**WORK ORDER:**
Among the lines below, the one containing "Spectrograms of 4" opens the range and the one containing "Spectrogram, 5.4 s, 0" closes it. Print that range exactly, without the pictures.

**SOURCE RECORDS:**
=== Begin Enclosure ===
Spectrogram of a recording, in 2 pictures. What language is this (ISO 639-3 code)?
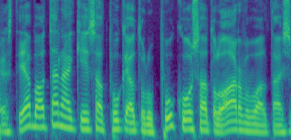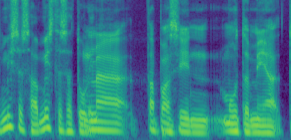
fin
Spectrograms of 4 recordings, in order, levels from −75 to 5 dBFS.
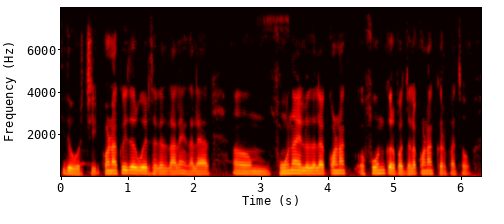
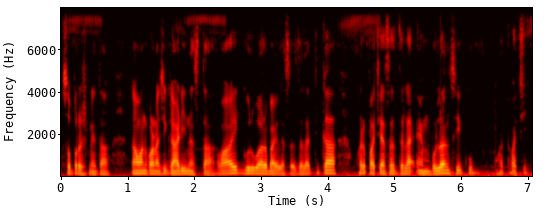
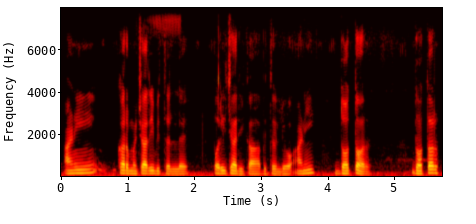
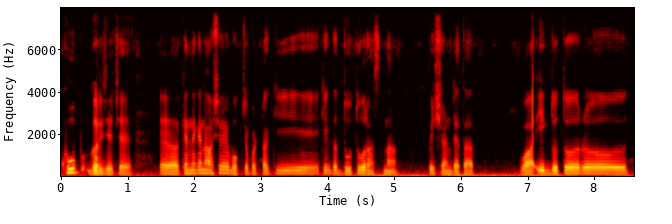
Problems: background sounds at intervals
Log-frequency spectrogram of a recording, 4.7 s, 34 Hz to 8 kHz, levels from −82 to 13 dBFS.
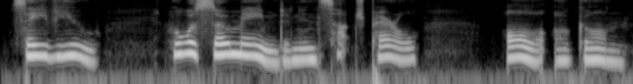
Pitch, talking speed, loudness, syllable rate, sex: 190 Hz, 140 wpm, -16 LUFS, 5.0 syllables/s, female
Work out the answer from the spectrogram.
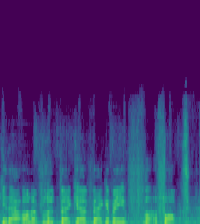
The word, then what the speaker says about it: Vogt: Olaf Ludwig Vegeby, Vogt. I always stumble over his name, but that's the pronunciation.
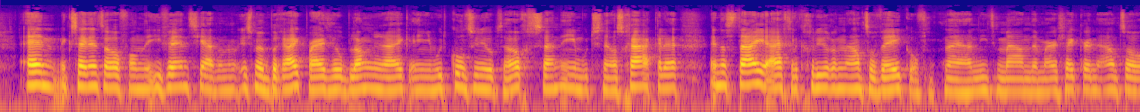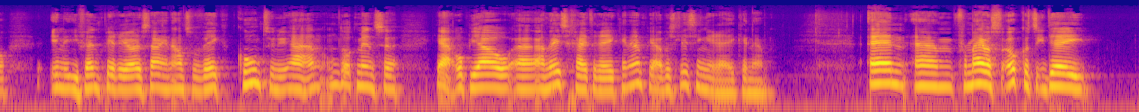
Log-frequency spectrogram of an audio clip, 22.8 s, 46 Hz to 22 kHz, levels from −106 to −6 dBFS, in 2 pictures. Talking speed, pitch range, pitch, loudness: 205 wpm, 160-185 Hz, 170 Hz, -20 LUFS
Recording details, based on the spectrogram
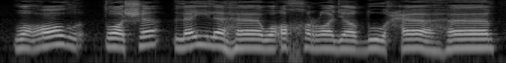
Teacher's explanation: غائن اور طا دونوں بولڈ پڑھیں گے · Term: حرف مستعلیہ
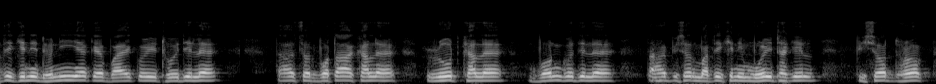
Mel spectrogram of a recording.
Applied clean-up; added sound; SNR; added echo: neural mask model Resemble Enhance denoiser.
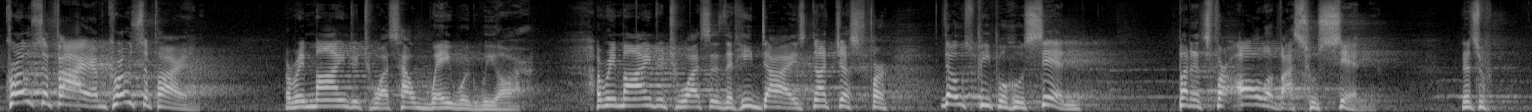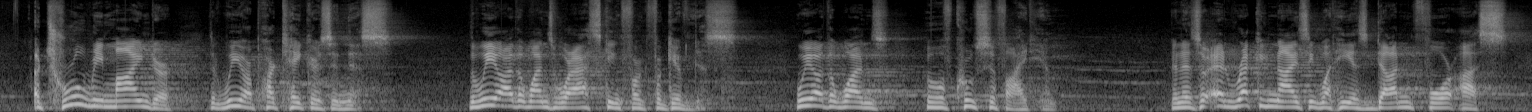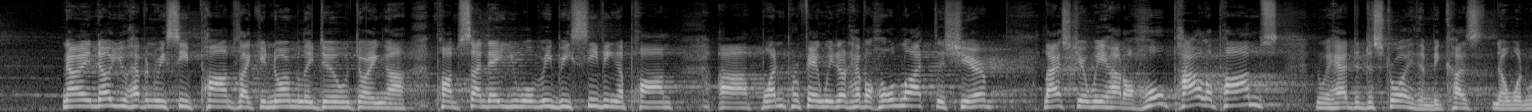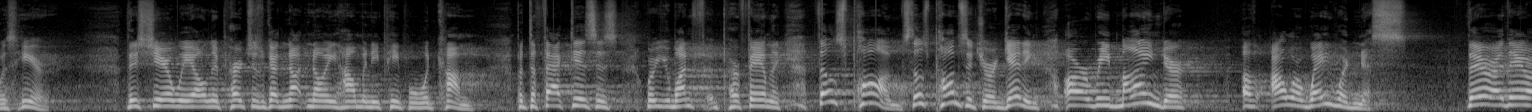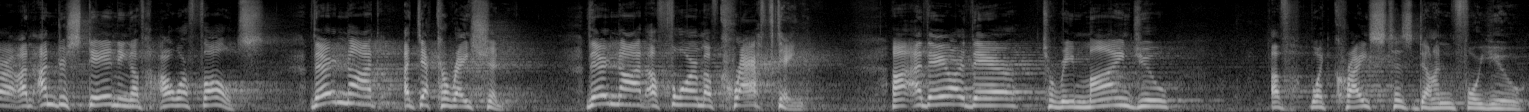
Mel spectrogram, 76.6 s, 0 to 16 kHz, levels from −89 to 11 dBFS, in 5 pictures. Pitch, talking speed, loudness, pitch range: 185 Hz, 155 wpm, -21 LUFS, 160-210 Hz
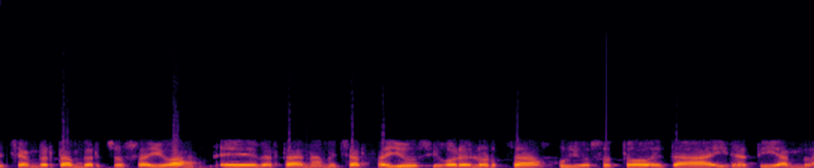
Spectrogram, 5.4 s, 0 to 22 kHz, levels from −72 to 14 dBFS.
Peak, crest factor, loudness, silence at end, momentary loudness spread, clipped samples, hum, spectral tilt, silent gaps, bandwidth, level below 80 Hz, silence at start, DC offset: -2 dBFS; 12 dB; -14 LUFS; 0 s; 5 LU; under 0.1%; none; -6.5 dB/octave; none; 4.8 kHz; -52 dBFS; 0 s; under 0.1%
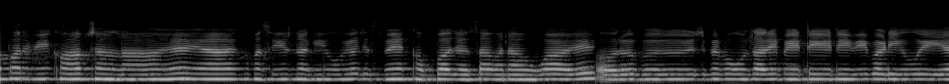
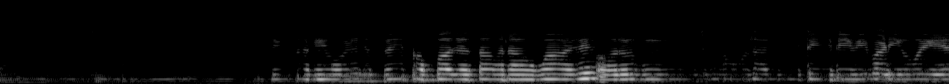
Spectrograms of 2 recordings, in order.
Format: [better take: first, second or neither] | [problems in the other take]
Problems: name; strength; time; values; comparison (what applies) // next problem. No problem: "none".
first | noise reduction (neural mask model DeepFilterNet 3)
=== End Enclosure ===
**ANSWER TO THIS PROBLEM:**
Spectrograms of 4 recordings, in order, levels from −75 to 5 dBFS.
Problems: background sounds at intervals
Log-frequency spectrogram of a recording, 4.7 s, 34 Hz to 8 kHz, levels from −82 to 13 dBFS.
Pitch, talking speed, loudness, syllable rate, sex: 190 Hz, 140 wpm, -16 LUFS, 5.0 syllables/s, female
Work out the answer from the spectrogram.
The word, then what the speaker says about it: Vogt: Olaf Ludwig Vegeby, Vogt. I always stumble over his name, but that's the pronunciation.
Log-frequency spectrogram of an audio clip, 22.8 s, 46 Hz to 22 kHz, levels from −106 to −6 dBFS, in 2 pictures. Talking speed, pitch range, pitch, loudness: 205 wpm, 160-185 Hz, 170 Hz, -20 LUFS
Recording details, based on the spectrogram
Teacher's explanation: غائن اور طا دونوں بولڈ پڑھیں گے · Term: حرف مستعلیہ
Mel spectrogram of a recording.
Applied clean-up; added sound; SNR; added echo: neural mask model Resemble Enhance denoiser.
Mel spectrogram, 76.6 s, 0 to 16 kHz, levels from −89 to 11 dBFS, in 5 pictures. Pitch, talking speed, loudness, pitch range: 185 Hz, 155 wpm, -21 LUFS, 160-210 Hz
Spectrogram, 5.4 s, 0 to 22 kHz, levels from −72 to 14 dBFS.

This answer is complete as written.